According to healthcare personnel, the sample collection process is slightly uncomfortable, but should not be painful.
The main step you need to take to prepare for a COVID-19 test is to call ahead, confirm that you should be tested, and make an appointment. To avoid overwhelming testing sites, and limit the exposure of healthcare workers to the virus, individuals who have not been authorized to receive a COVID-19 test are generally not able to get tested as walk-ins at testing sites.
When you go to your appointment for your test, it’s best to go alone, if possible. This will also help limit exposure for healthcare workers. You should also bring an ID and your health insurance card, if you have insurance.
Test results can be available anywhere from a matter of hours to a matter of weeks, based on a number of different factors. Many labs are dealing with a backlog of tests due to limited supplies of necessary materials and equipment. While new testing methods have been developed that provide results faster, there is also debate about where and how to deploy those tests.
Generally speaking, when you get a COVID-19 test, your doctor or personnel at the testing site should give you further information about when to expect your test results, and what to do while you wait for them.
Again, this depends on a few factors, and the situation is changing frequently.
According to federal legislation passed in March, most coronavirus testing should be free. However, this depends on whether the tests are processed at a public lab, such as those run by the CDC or state or city health departments, or at private or academic labs, which is where the majority of tests are currently being processed.
If you have insurance, your testing costs may be covered, although that may depend on whether you’ve met your annual deductible, and whether you go to an in-network or out-of-network facility. Since the start of the outbreak, insurance companies have been changing and updating their policies to address costs associated with coronavirus testing and treatment. If you have health insurance, it’s best to contact your insurance company to find out what exactly they will cover when it comes to coronavirus.
Not necessarily. It is possible that you were tested before the virus had multiplied enough to be detectable, or that your sample was compromised and returned a false negative. In order to stop the spread of COVID-19 as much as possible, even individuals who test negative for the illness are encouraged to behave as if they have it. This means self-isolating, maintaining at least six feet of distance between others, and avoiding touching common surfaces.
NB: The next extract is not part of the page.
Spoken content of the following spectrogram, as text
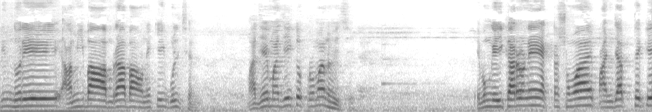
দিন ধরে আমি বা আমরা বা অনেকেই বলছেন। মাঝে মাঝেই তো প্রমাণ হয়েছে। এবং এই কারণে একটা সময় পাঞ্জাব থেকে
|Centers for Disease Control and Prevention (CDC)||https://www.cdc.gov/coronavirus/2019-ncov/index.html||The CDC is the United States’ leading national public health organization. Its mission is to protect public health and safety through the control and prevention of disease, injury, and disability in the U.S. and abroad.|
|World Health Organization (WHO)||https://www.who.int/||A specialized agency of the United Nations, WHO is responsible for international public health. Headquartered in Geneva, Switzerland, it has field offices worldwide.|
|Association of Public Health Laboratories (APHL)||www.aphl.org||The APHL is a nonprofit organization in the United States that represents laboratories that protect public health and safety.|
|State Departments of Health||https://www.fsis.usda.gov/wps/wcm/connect/fsis-content/internet/main/topics/recalls-and-public-health-alerts/additional-recall-links/state-departments-of-public-health/ct_index||Each state in the U.S. has its own department of health. These public health departments are currently coordinating efforts for COVID-19 testing and treatment.|